EXERCISE REQUIREMENTS:
Each line in the material below, starting at the one with "Transcript of voice audio in this spectrogram" and ending at the one with "This spectrogram shows", is to be reproduced exactly; no picture is to be copied.

DATA IN THIS EXERCISE:
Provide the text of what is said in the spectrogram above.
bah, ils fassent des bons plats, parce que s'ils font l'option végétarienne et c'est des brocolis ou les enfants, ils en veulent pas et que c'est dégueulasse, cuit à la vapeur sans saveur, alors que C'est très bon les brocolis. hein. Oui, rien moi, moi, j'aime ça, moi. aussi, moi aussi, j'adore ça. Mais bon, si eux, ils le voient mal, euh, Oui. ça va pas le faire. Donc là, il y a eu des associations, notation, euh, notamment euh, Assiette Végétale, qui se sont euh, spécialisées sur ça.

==

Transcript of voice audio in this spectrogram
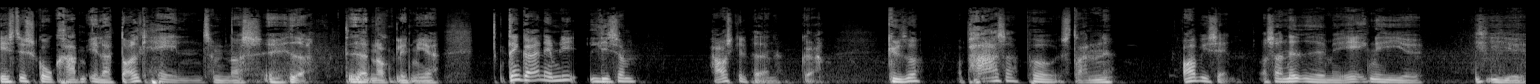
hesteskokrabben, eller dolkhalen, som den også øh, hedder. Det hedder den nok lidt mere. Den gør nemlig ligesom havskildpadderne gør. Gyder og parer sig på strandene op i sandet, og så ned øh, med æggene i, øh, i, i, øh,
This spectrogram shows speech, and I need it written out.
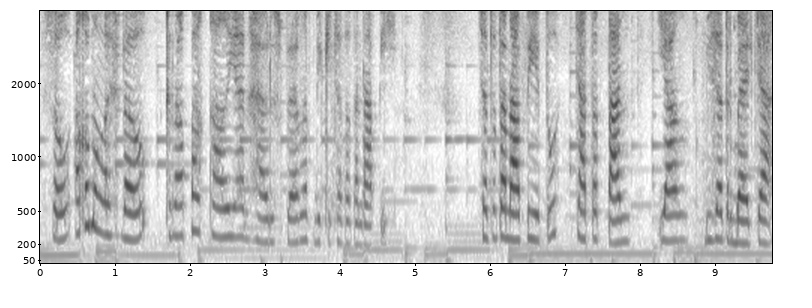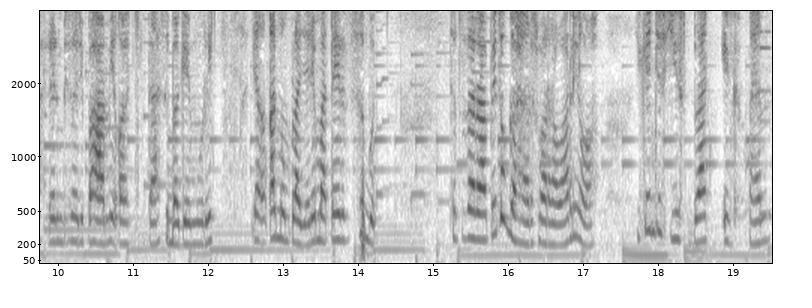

ANSWER:
Transcript of voice audio in this spectrogram
hesteskokrabben, eller dolkhalen, som den også øh, hedder. Det hedder den nok lidt mere. Den gør nemlig ligesom havskildpadderne gør. Gyder og parer sig på strandene op i sandet, og så ned øh, med æggene i, øh, i, i, øh,
This spectrogram shows speech, and I need it written out.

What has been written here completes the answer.